Knowing that the voyage of the St. Louis actually happened deepens the impact of the film; while the movie itself is rather perfunctorily directed, the incredible all-star cast keeps the film very human and touching.
Lee Grant received the only Oscar nomination of the cast--her hair-cutting scene was obvious Oscar-bait if there ever was one--but she still conveys considerable pathos. Nevertheless, I was considerably more moved by the performances of Max von Sydow and Oskar Werner. Von Sydow portrays the captain of the St. Louis, attempting to keep the calm in an undeniably tense situation, growing ever more subtly aghast as the events unfold around him. Werner is his counterpoint among the passengers, an esteemed Jewish doctor and educator, seemingly serene in the face of such horror, but methodically determining what to do. Faye Dunaway plays Werner's embittered wife and her commanding charisma and beauty are at full wattage. Malcolm McDowell is rather endearingly miscast as a ship's steward who has a romance with Grant's daughter. Katharine Ross turns up briefly and gives one of the best performances of her career.
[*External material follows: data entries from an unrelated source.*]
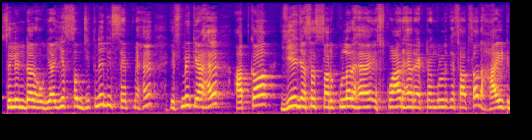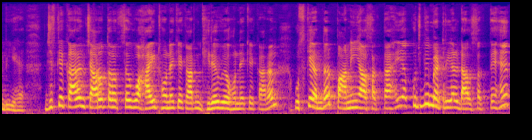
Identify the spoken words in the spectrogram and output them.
सिलेंडर हो गया, ये सब जितने भी सेप में है, इसमें क्या है? आपका ये जैसे सर्कुलर है स्क्वायर है रेक्टेंगुलर के साथ साथ हाइट भी है, जिसके कारण चारों तरफ़ से वो हाइट होने के कारण, घिरे हुए होने के कारण उसके अंदर पानी आ सकता है या कुछ भी मटेरियल डाल सकते हैं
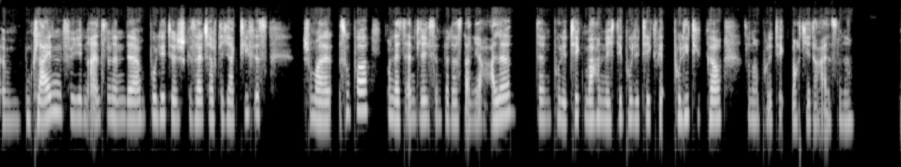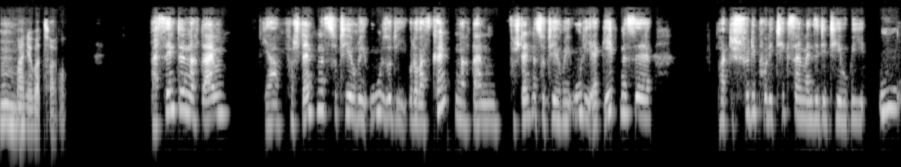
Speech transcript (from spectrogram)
im, im Kleinen für jeden Einzelnen, der politisch, gesellschaftlich aktiv ist, schon mal super. Und letztendlich sind wir das dann ja alle, denn Politik machen nicht die Politik, Politiker, sondern Politik macht jeder Einzelne. Mhm. Meine Überzeugung. Was sind denn nach deinem ja, Verständnis zur Theorie U so die, oder was könnten nach deinem Verständnis zur Theorie U die Ergebnisse praktisch für die Politik sein, wenn sie die Theorie U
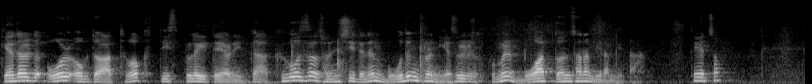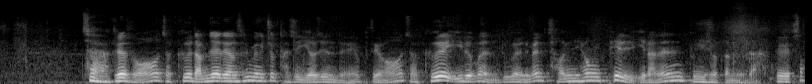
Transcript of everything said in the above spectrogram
gathered all of the artwork displayed there니까 그곳에서 전시되는 모든 그런 예술 작품을 모았던 사람이랍니다. 되겠죠? 자, 그래서 자, 그 남자에 대한 설명이 쭉 다시 이어지는데 보세요. 자, 그의 이름은 누구였냐면 전형필이라는 분이셨답니다. 되겠죠?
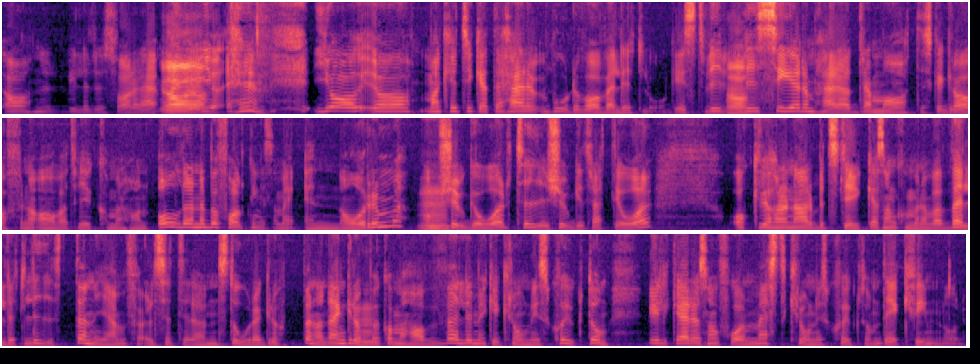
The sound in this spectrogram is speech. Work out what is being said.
ja, nu ville du svara här. Ja, Men, ja. Ja, ja, man kan ju tycka att det här borde vara väldigt logiskt. Vi, Ja. vi ser de här dramatiska graferna av att vi kommer ha en åldrande befolkning som är enorm Mm. om 20 år, 10, 20, 30 år. Och vi har en arbetsstyrka som kommer att vara väldigt liten i jämförelse till den stora gruppen. Och den gruppen Mm. kommer ha väldigt mycket kronisk sjukdom. Vilka är det som får mest kronisk sjukdom? Det är kvinnor.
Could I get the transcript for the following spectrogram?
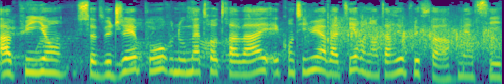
Appuyons ce budget pour nous mettre au travail et continuer à bâtir un Ontario plus fort. Merci.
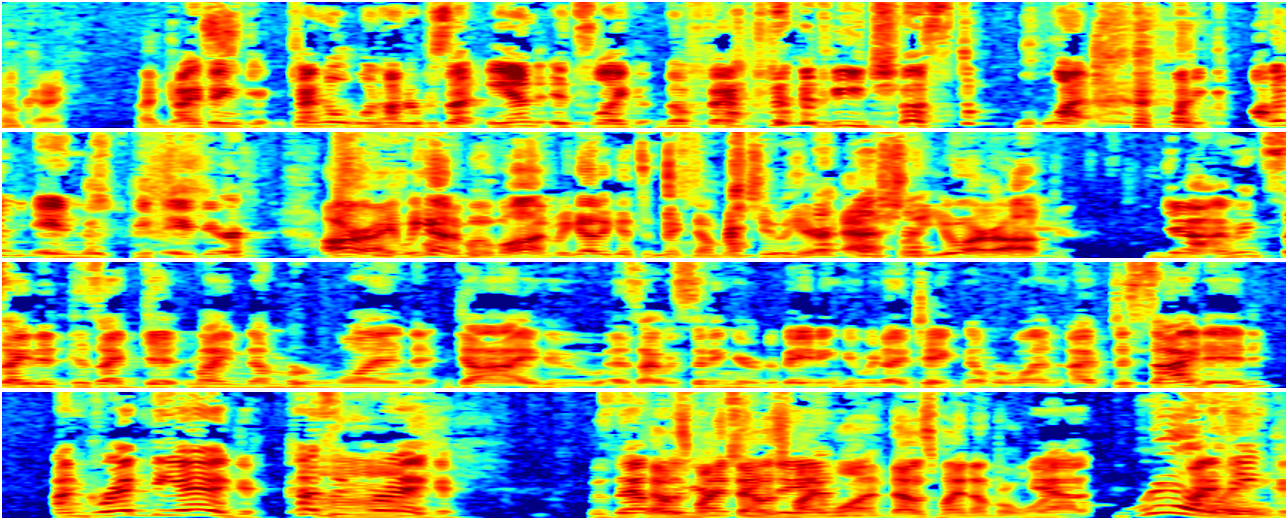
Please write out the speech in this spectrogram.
okay i guess I think Kendall 100%. And it's like the fact that he just left, like unhinged behavior. all right we got to move on we got to get to pick number two here ashley you are up Yeah, I'm excited because I get my number one guy who, as I was sitting here debating who would I take number one, I've decided on Greg the Egg, cousin Ah. Greg. Was that, that one was of your my two, that was my one that was my number one Yeah, Really? I think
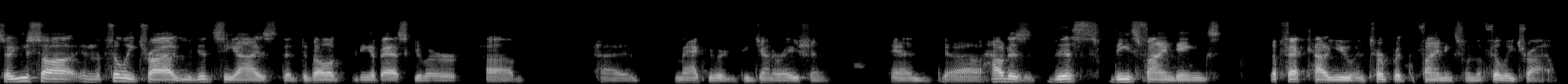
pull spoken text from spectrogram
So you saw in the FILLY trial, you did see eyes that developed neovascular um, uh, macular degeneration. And uh, how does this these findings affect how you interpret the findings from the FILLY trial?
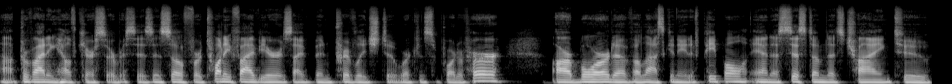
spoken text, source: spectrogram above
uh, providing healthcare services. And so for 25 years, I've been privileged to work in support of her, our board of Alaska Native people, and a system that's trying to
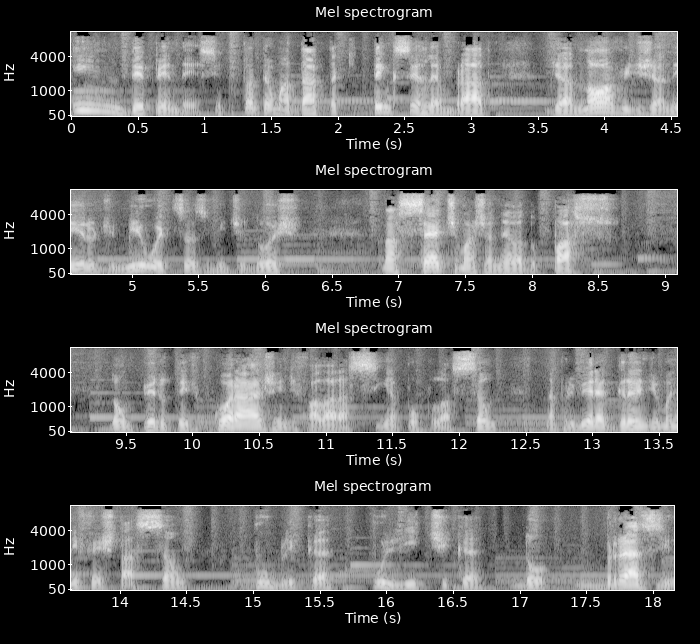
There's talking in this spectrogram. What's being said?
independência. Portanto, é uma data que tem que ser lembrada, dia 9 de janeiro de 1822, na sétima janela do Passo. Dom Pedro teve coragem de falar assim à população na primeira grande manifestação pública política do Brasil.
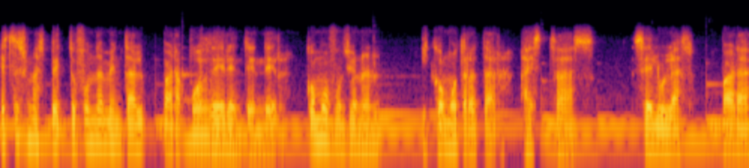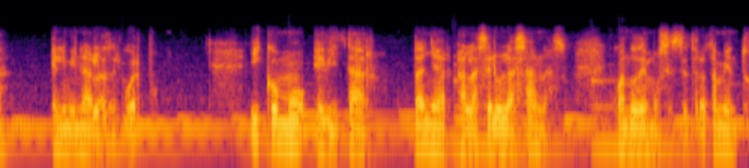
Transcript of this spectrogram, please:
Este es un aspecto fundamental para poder entender cómo funcionan y cómo tratar a estas células para eliminarlas del cuerpo y cómo evitar dañar a las células sanas cuando demos este tratamiento.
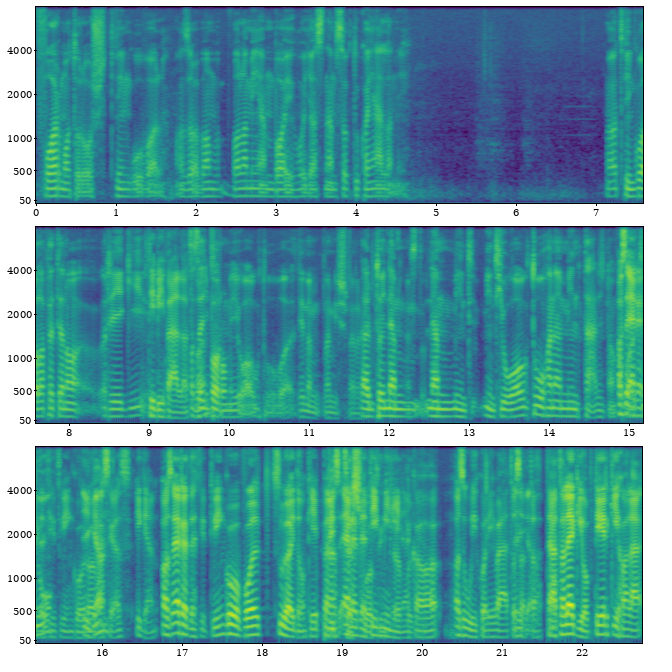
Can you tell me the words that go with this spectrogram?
formotoros Twingóval azzal van valamilyen baj, hogy azt nem szoktuk ajánlani? A Twingo alapvetően a régi, Tibi vállat az volt. egy baromi jó autó volt. Én nem, nem ismerem. Mármint, hogy nem, nem mint, mint jó autó, hanem mint tárgynak Az eredeti jó. Twingo-ról Igen? beszélsz. Igen. Az eredeti Twingo volt tulajdonképpen az Vicces eredeti volt inkább, mininek hogy- a, az újkori változata. Igen. Tehát a legjobb térkihalá,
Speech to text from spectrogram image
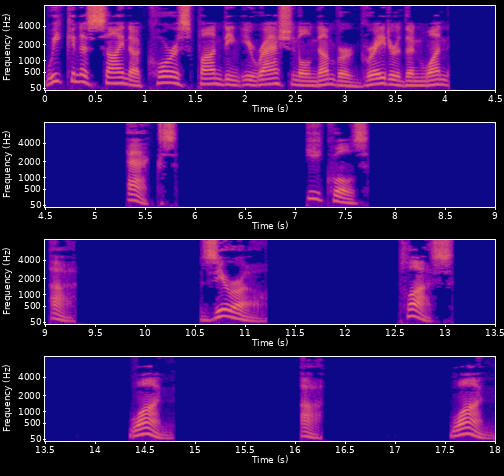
We can assign a corresponding irrational number greater than one x equals a zero plus one a one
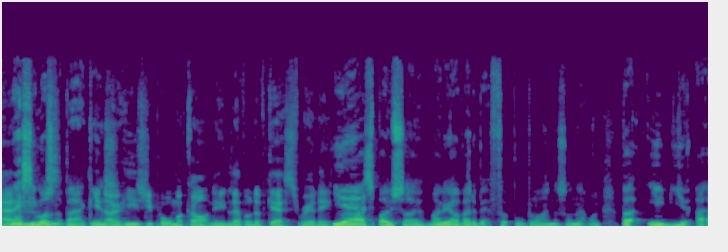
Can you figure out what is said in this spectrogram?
And, Messi wasn't a bad guess. You know, he's your Paul McCartney level of guess, really. Yeah, I suppose so. Maybe I've had a bit of football blindness on that one. But you, you, uh,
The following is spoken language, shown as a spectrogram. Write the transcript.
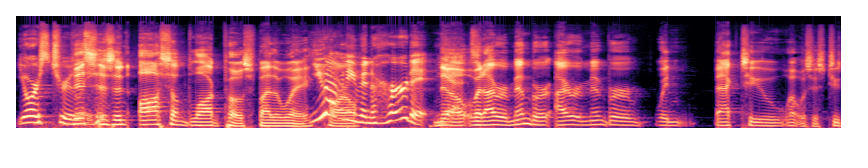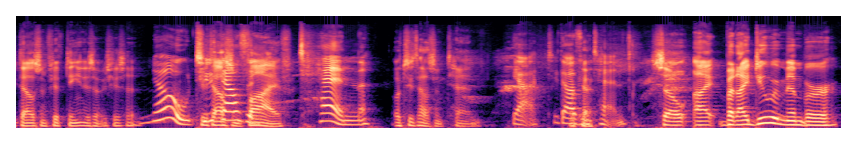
Yours truly. This is an awesome blog post, by the way. you haven't even heard it. No, yet. but I remember. I remember when back to what was this? 2015? Is that what you said? no, 2005. 2010. Oh, 2010. Yeah, 2010. So I, but I do remember.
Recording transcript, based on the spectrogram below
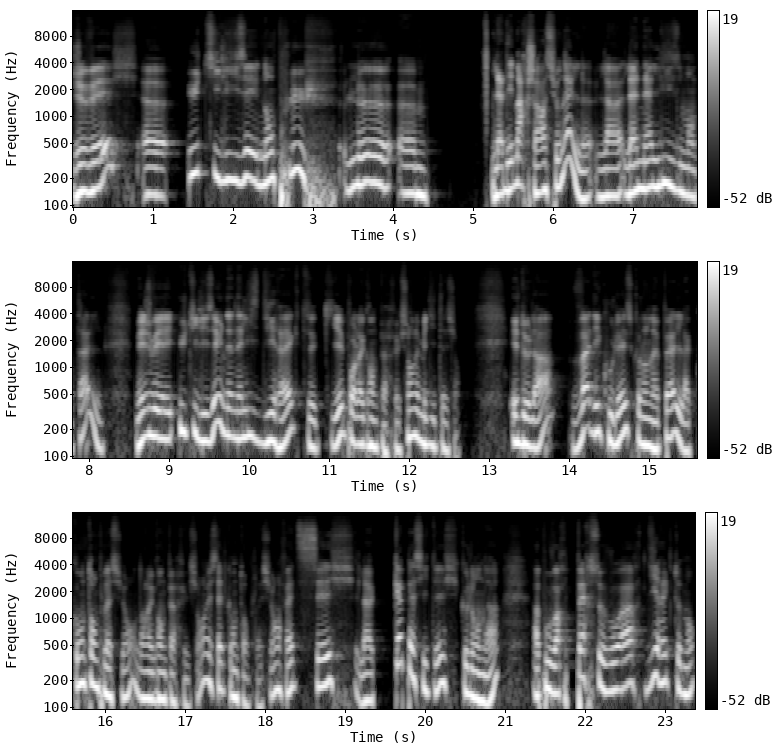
Je vais euh, utiliser non plus le la démarche rationnelle, l'analyse mentale, mais je vais utiliser une analyse directe qui est pour la grande perfection la méditation. Et de là va découler ce que l'on appelle la contemplation dans la grande perfection. Et cette contemplation, en fait, c'est la capacité que l'on a à pouvoir percevoir directement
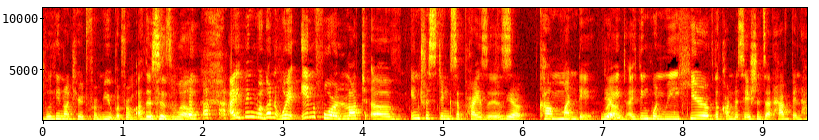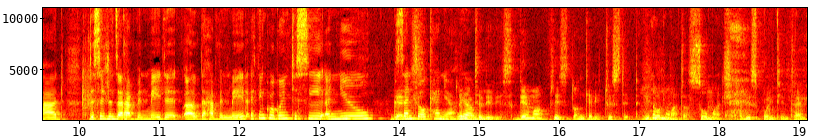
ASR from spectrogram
will he not hear it from you, but from others as well. I think we're gonna we're in for a lot of interesting surprises Yeah. come Monday, Yeah. right? I think when we hear of the conversations that have been had, decisions that have been made uh, that have been made, I think we're going to see a new Guys, central Kenya. Let Yeah. me tell you this, GEMA, please don't get it twisted. You don't matter so much at this point in time.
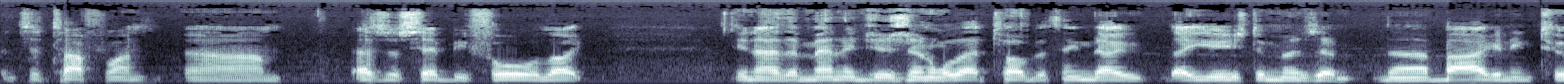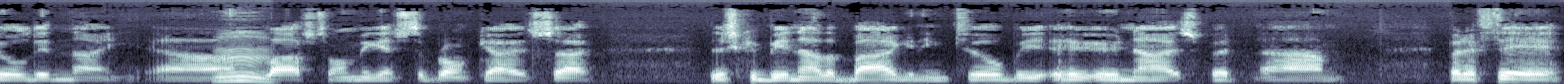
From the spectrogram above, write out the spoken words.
it's a tough one. Um, as I said before, like you know the managers and all that type of thing, they they used them as a uh, bargaining tool, didn't they? Um, mm. Last time against the Broncos, so this could be another bargaining tool. But who, who knows? But um, but if they're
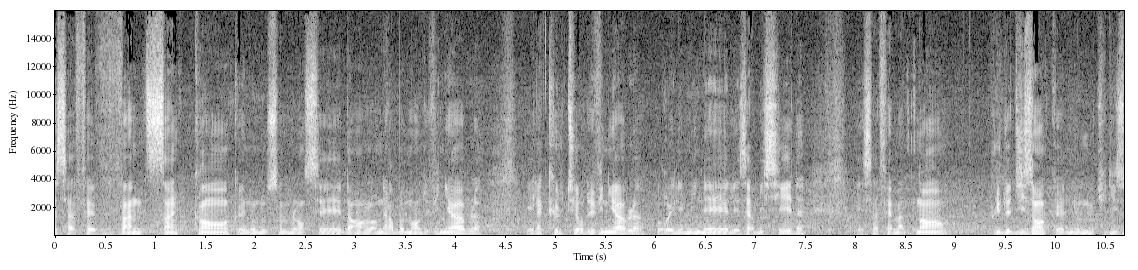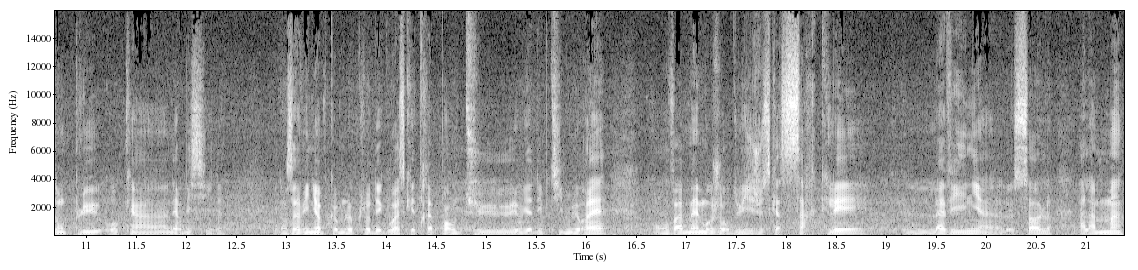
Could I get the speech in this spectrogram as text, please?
ça fait 25 ans que nous nous sommes lancés dans l'enherbement du vignoble et la culture du vignoble pour éliminer les herbicides. Et ça fait maintenant plus de 10 ans que nous n'utilisons plus aucun herbicide. Dans un vignoble comme le Clos des qui est très pentu, où il y a des petits murets, on va même aujourd'hui jusqu'à sarcler la vigne, le sol, à la main,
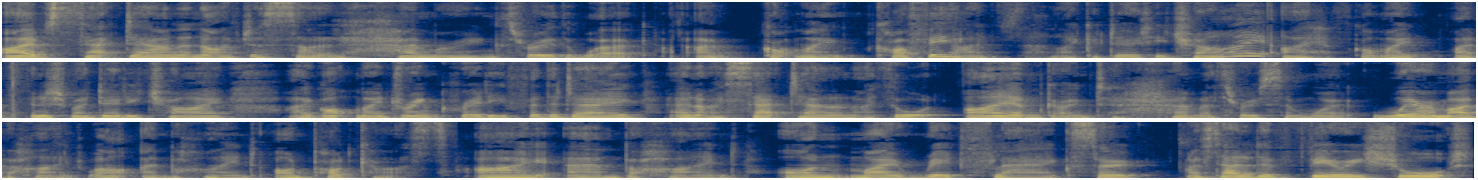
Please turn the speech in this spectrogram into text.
I've sat down and I've just started hammering through the work. I've got my coffee. I like a dirty chai. I have got my, I've finished my dirty chai. I got my drink ready for the day and I sat down and I thought I am going to hammer through some work. Where am I behind? Well, I'm behind on podcasts. I am behind on my red flags. So I've started a very short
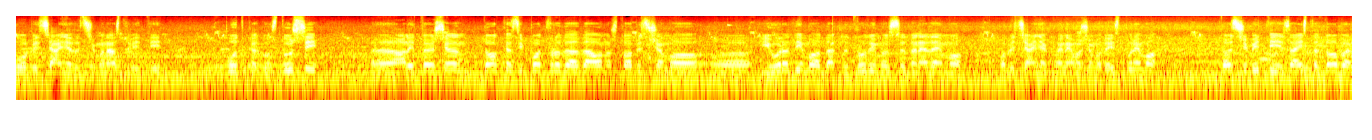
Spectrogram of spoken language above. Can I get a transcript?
u obećanja da ćemo nastaviti put ka Gostuši E, ali to je još jedan dokaz i potvrda da ono što obećamo e, i uradimo, dakle trudimo se da ne dajemo obećanja koje ne možemo da ispunimo. To će biti zaista dobar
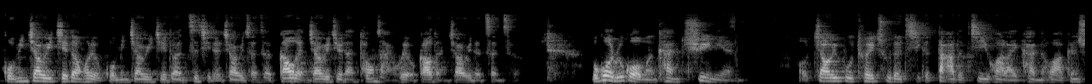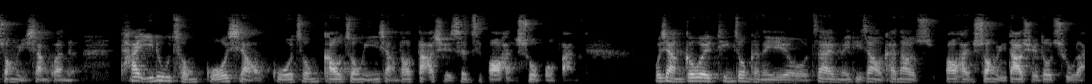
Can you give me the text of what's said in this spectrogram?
国民教育阶段会有国民教育阶段自己的教育政策，高等教育阶段通常会有高等教育的政策。不过，如果我们看去年哦教育部推出的几个大的计划来看的话，跟双语相关的，它一路从国小、国中、高中影响到大学，甚至包含硕博班。我想各位听众可能也有在媒体上有看到，包含双语大学都出来，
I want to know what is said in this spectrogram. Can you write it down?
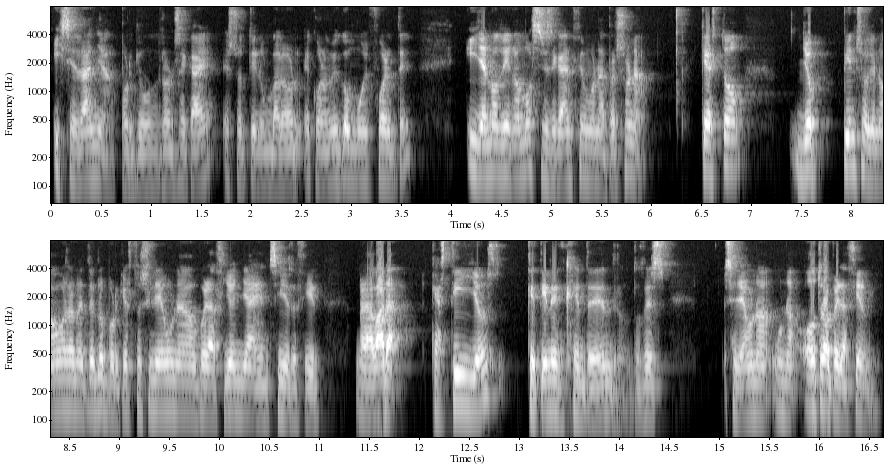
y se daña porque un dron se cae, eso tiene un valor económico muy fuerte y ya no digamos si se cae encima de una persona. Que esto, yo pienso que no vamos a meterlo porque esto sería una operación ya en sí, es decir, grabar a castillos que tienen gente dentro. Entonces, sería una, una otra operación.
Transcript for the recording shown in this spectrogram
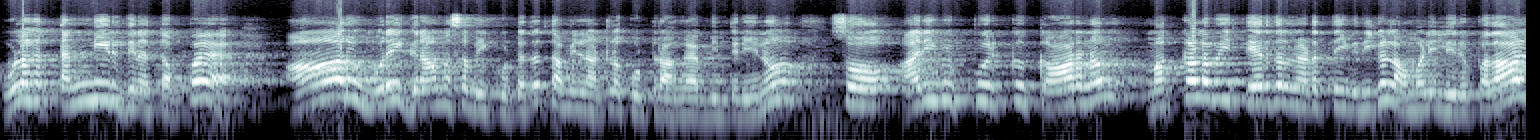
உலக தண்ணீர் தினத்தப்ப ஆறு முறை கிராம சபை கூட்டத்தை தமிழ்நாட்டில் கூட்டுறாங்க அப்படின்னு தெரியணும். ஸோ அறிவிப்பிற்கு காரணம் மக்களவை தேர்தல் நடத்தை விதிகள் அமலில் இருப்பதால்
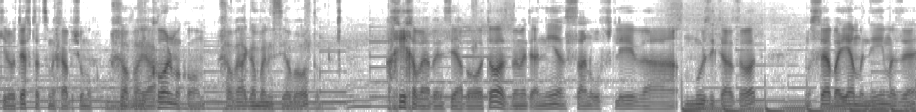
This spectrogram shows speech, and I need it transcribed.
כאילו, עוטף את עצמך בשום מקום. חוויה. מכל מקום. חוויה גם בנסיעה באוטו. הכי חוויה בנסיעה באוטו, אז באמת, אני, ה sunroof שלי והמוזיקה הזאת, נוסע באי המדהים הזה,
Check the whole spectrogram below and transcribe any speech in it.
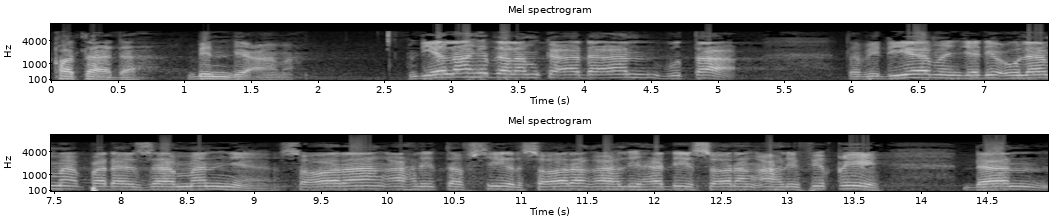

"Voyage of the Damned" may not be brilliant cinema, but it is an unforgettable story filled with an amazing cast and I highly recommend it.